Long-time driver Olivia says most people are good, but the problem is always there.
There are four of us on the bus, including the driver. Everyone has masks on. The younger lady sits on the side seat behind the driver, with carefully braided strings of hair, gold glinting out from some of the strands. She’s talking into a cell phone.
The older lady sits reading what look like illustrated stories for younger kids.
The bus takes off from Twelfth and Imperial and heads down National towards the bridge. “You need to put your mask on properly,” says the younger lady.
The older lady just keeps on reading. Now I look, I see her mask stops beneath her nostrils. The driver activates the public address system. “...to cover mouth and nose...”
No response from the older woman.
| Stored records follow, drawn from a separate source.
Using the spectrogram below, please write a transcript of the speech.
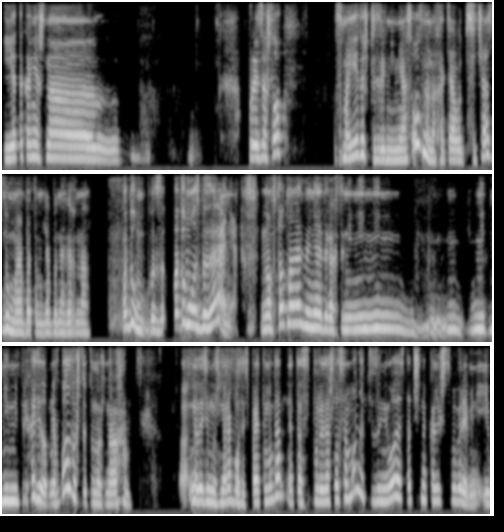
И это, конечно, произошло с моей точки зрения неосознанно, хотя вот сейчас, думая об этом, я бы, наверное, подум, подумалось бы заранее. Но в тот момент меня это как-то не, не, не, не, не, приходило мне в голову, что это нужно над этим нужно работать. Поэтому, да, это произошло само, но это заняло достаточное количество времени. И,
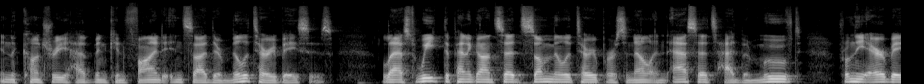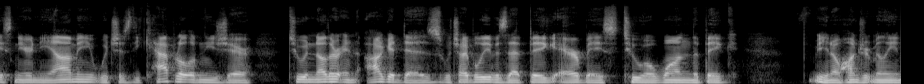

One of MTS’s 800 buses and 150 Trolleys. They enjoy “95 percent compliance”with mask-wearing passengers.
“Lady!” yells the younger woman. “We don’t want to catch your covid! Put your mask on your nose.”
The older woman ignores her for several blocks. “Driver! Somebody’s got to make this lady understand. It’s the rules!”
The driver pulls into the next stop. He takes off his belt, swings open the Perspex shielding door beside him, and comes out. The old lady continues reading. “Tell her! Tell her!”
The driver leans over. “Ma’am. I don’t want to have to put you off the bus. Please just raise your mask the top inch and cover your nose.”
He’s looking directly down at her. She looks slowly up, raises her face scarf, and goes back to reading.
“Maybe she’s deaf,” says the younger woman.
MTS’s Rob Schupp. It’s a request, not so much an order.
“This face mask business happens all the time,” says the driver. “We have enough to do without this.”
“We do everything we can to encourage people to wear face masks,” Rob Schupp tells me later. He’s MTS’s spokesperson. “We’ve got signs up all over the place, our ambassadors [at special events] have face coverings to hand out to people who don’t have them. Our security officers do as well. We’ve got 800 buses out there, 150 trolleys. That’s a lot of vehicles to make sure everybody’s complying. When somebody has no face mask when they’re getting on the bus, they are told the rules. But we’ve got other passengers on board who are dependent on us to get to their destination. So we rarely will refuse service, though we will call in that incident and have security meet somebody at the end of the line if they’re still on board. As the FTA (Federal Transit Administration) says, ‘We’re trying to encourage compliance, not enforce it.’ Enforcement is a tough thing to do.”
And employees, Schupp says, are more at risk than most. “There’s about 2700 of us in MTS, and over the 9-12 months of covid, we’ve had somewhere over 300 cases. But there has only been one case that has been traced back to the work, and it wasn’t on board a bus. Also, there’s no evidence that there’s a greater risk when you’re riding transit than you are anywhere else”.
Back on the bus, the older lady is finally getting off. She doesn’t look at her nemesis. But she does mutter something to the driver. I swear she says, “If she had just been more polite.”